- Opening Delimiter -

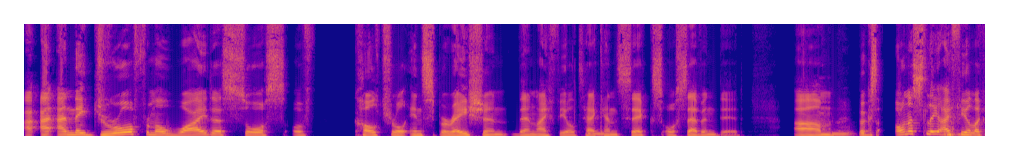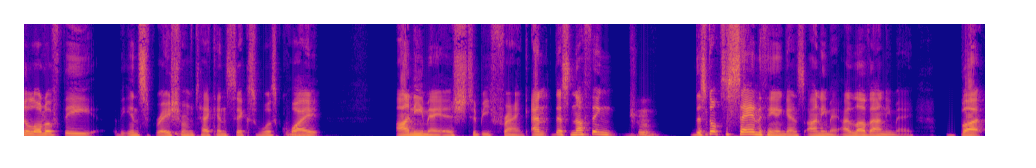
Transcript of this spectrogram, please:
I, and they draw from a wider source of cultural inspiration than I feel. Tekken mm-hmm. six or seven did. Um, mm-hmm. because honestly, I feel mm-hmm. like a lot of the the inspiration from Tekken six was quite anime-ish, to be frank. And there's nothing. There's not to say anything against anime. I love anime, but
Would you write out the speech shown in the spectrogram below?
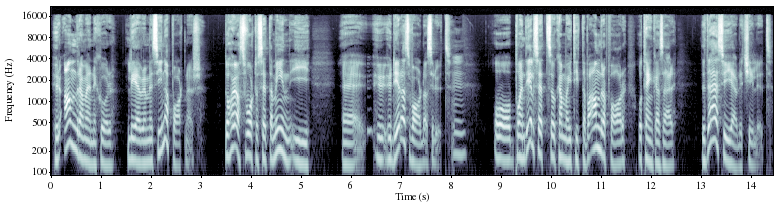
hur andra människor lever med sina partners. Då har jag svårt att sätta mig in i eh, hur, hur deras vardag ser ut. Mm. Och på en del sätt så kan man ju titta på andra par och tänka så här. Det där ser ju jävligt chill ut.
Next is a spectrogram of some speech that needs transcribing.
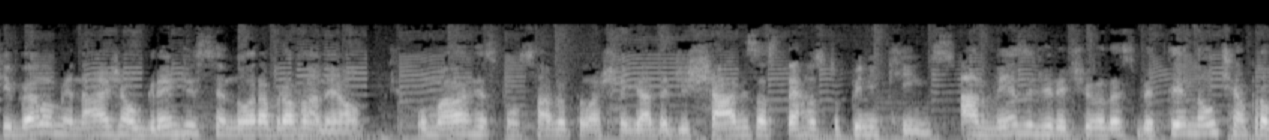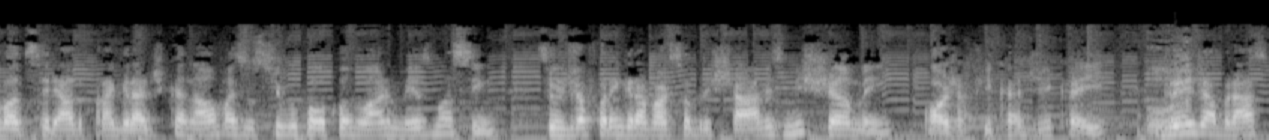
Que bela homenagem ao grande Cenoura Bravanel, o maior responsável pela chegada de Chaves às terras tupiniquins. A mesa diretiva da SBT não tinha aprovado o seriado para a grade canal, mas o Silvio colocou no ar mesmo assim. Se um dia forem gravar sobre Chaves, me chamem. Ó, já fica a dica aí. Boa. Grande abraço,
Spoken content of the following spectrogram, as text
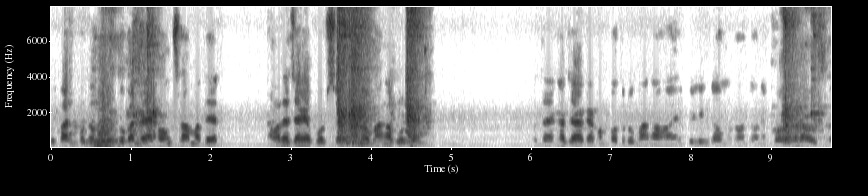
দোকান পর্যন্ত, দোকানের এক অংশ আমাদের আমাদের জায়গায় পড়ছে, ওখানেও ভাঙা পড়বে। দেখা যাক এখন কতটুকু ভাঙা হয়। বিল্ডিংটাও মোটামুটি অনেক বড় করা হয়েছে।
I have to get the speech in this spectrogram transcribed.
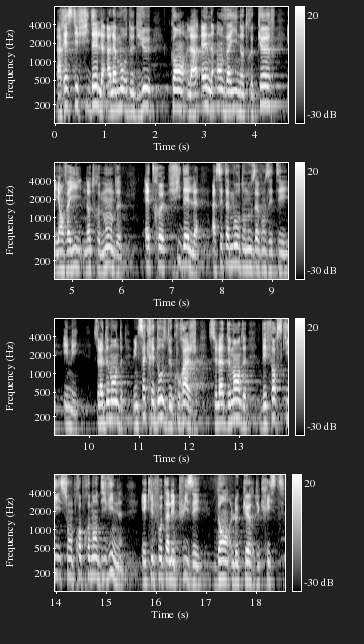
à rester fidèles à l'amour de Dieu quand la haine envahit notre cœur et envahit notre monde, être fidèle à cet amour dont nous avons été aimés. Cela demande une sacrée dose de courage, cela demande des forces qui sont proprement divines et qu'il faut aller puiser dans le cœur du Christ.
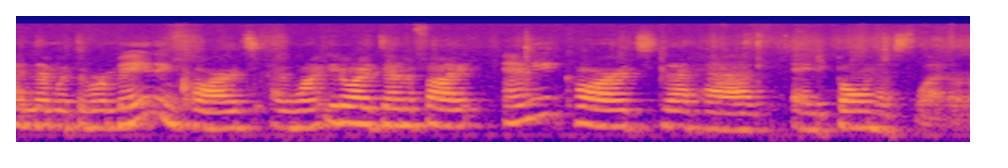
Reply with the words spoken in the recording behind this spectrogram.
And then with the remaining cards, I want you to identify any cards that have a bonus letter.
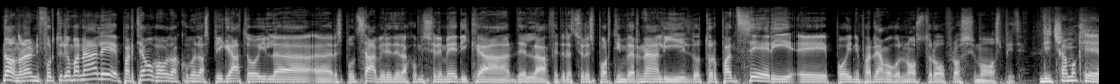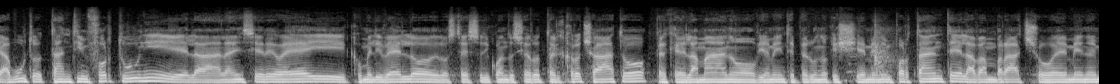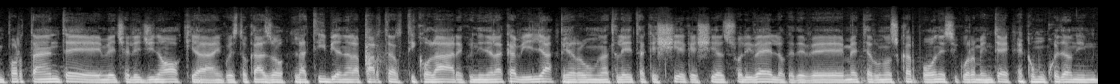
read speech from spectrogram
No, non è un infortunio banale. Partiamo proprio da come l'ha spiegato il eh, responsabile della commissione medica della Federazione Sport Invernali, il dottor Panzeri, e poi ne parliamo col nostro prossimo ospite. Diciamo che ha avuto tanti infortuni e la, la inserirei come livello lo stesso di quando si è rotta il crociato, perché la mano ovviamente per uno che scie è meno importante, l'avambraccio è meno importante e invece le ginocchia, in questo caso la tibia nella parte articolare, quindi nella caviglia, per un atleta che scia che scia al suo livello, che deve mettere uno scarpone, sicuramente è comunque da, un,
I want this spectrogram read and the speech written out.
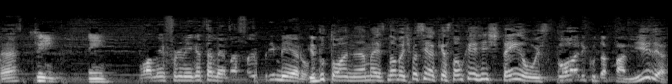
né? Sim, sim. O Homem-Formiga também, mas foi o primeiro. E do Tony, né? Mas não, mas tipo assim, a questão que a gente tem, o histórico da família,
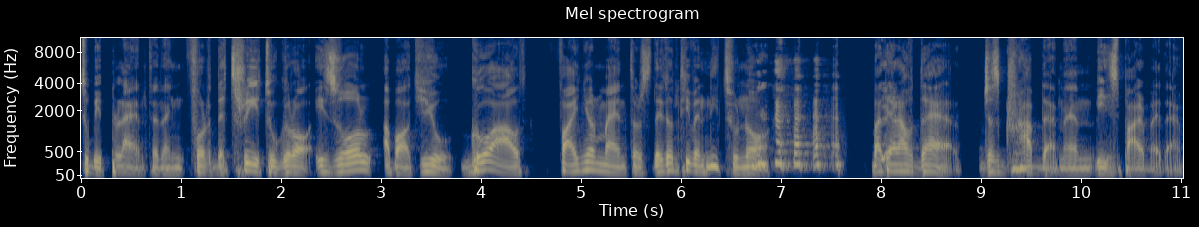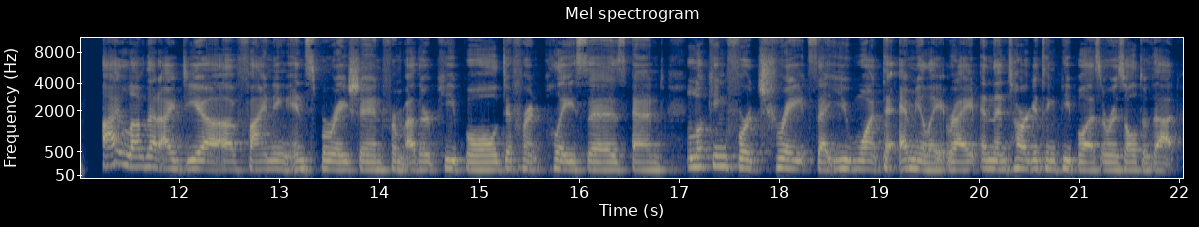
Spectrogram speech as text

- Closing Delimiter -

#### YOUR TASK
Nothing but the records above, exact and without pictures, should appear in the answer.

#### ANSWER TO THE EXERCISE
Transcript of this spectrogram, please:
I, and they draw from a wider source of cultural inspiration than I feel. Tekken mm-hmm. six or seven did. Um, mm-hmm. because honestly, I feel mm-hmm. like a lot of the the inspiration from Tekken six was quite anime-ish, to be frank. And there's nothing. There's not to say anything against anime. I love anime, but
Would you write out the speech shown in the spectrogram below?
hur andra människor lever med sina partners. Då har jag svårt att sätta mig in i eh, hur, hur deras vardag ser ut. Mm. Och på en del sätt så kan man ju titta på andra par och tänka så här. Det där ser ju jävligt chill ut.
Next is a spectrogram of some speech that needs transcribing.
Que bela homenagem ao grande Cenoura Bravanel, o maior responsável pela chegada de Chaves às terras tupiniquins. A mesa diretiva da SBT não tinha aprovado o seriado para a grade canal, mas o Silvio colocou no ar mesmo assim. Se um dia forem gravar sobre Chaves, me chamem. Ó, já fica a dica aí. Boa. Grande abraço,
Spoken content of the following spectrogram, as text
দোকান পর্যন্ত, দোকানের এক অংশ আমাদের আমাদের জায়গায় পড়ছে, ওখানেও ভাঙা পড়বে। দেখা যাক এখন কতটুকু ভাঙা হয়। বিল্ডিংটাও মোটামুটি অনেক বড় করা হয়েছে।
I have to get the speech in this spectrogram transcribed.
à rester fidèles à l'amour de Dieu quand la haine envahit notre cœur et envahit notre monde, être fidèle à cet amour dont nous avons été aimés. Cela demande une sacrée dose de courage, cela demande des forces qui sont proprement divines et qu'il faut aller puiser dans le cœur du Christ.
Reply with the words spoken in the recording behind this spectrogram.
And then with the remaining cards, I want you to identify any cards that have a bonus letter.
read speech from spectrogram
No, non è un infortunio banale. Partiamo proprio da come l'ha spiegato il eh, responsabile della commissione medica della Federazione Sport Invernali, il dottor Panzeri, e poi ne parliamo col nostro prossimo ospite. Diciamo che ha avuto tanti infortuni e la, la inserirei come livello lo stesso di quando si è rotta il crociato, perché la mano ovviamente per uno che scie è meno importante, l'avambraccio è meno importante e invece le ginocchia, in questo caso la tibia nella parte articolare, quindi nella caviglia, per un atleta che scia che scia al suo livello, che deve mettere uno scarpone, sicuramente è comunque da, un,
I want this spectrogram read and the speech written out.
né? Sim, sim. O Homem-Formiga também, mas foi o primeiro. E do Tony, né? Mas não, mas tipo assim, a questão que a gente tem, o histórico da família,
Spectrogram speech as text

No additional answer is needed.